───── Source information ─────

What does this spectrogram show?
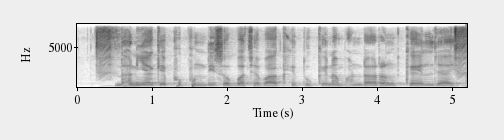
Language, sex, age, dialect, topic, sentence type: Maithili, male, 31-35, Southern/Standard, agriculture, question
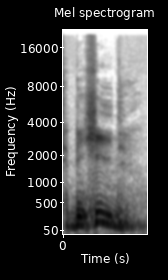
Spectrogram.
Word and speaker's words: Vixil: Asturiano dialect of Spanish would be spelled Vixil and pronounced Vigil.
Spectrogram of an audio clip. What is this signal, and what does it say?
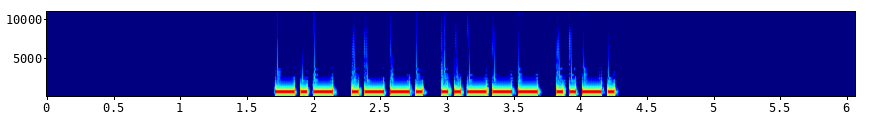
Morse code, heard as a keyed tone, about 25 wpm, 700 Hz. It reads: KP2F
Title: DXCC-100 Call Signs - 4 Characters - Repeated 3x - 25wpm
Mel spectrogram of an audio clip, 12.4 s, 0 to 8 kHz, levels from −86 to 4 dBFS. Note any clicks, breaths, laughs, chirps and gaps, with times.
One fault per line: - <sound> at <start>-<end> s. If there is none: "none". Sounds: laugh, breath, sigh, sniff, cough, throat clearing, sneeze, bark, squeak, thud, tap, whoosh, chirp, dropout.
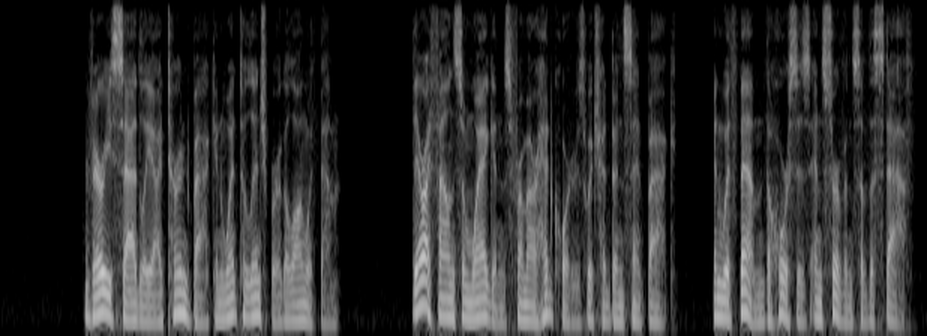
none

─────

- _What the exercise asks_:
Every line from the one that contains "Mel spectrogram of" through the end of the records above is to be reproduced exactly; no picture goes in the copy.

- _Reply to the task_:
Mel spectrogram of an audio clip, 12.4 s, 0 to 8 kHz, levels from −86 to 4 dBFS. Note any clicks, breaths, laughs, chirps and gaps, with times.
One fault per line: - <sound> at <start>-<end> s. If there is none: "none". Sounds: laugh, breath, sigh, sniff, cough, throat clearing, sneeze, bark, squeak, thud, tap, whoosh, chirp, dropout.
none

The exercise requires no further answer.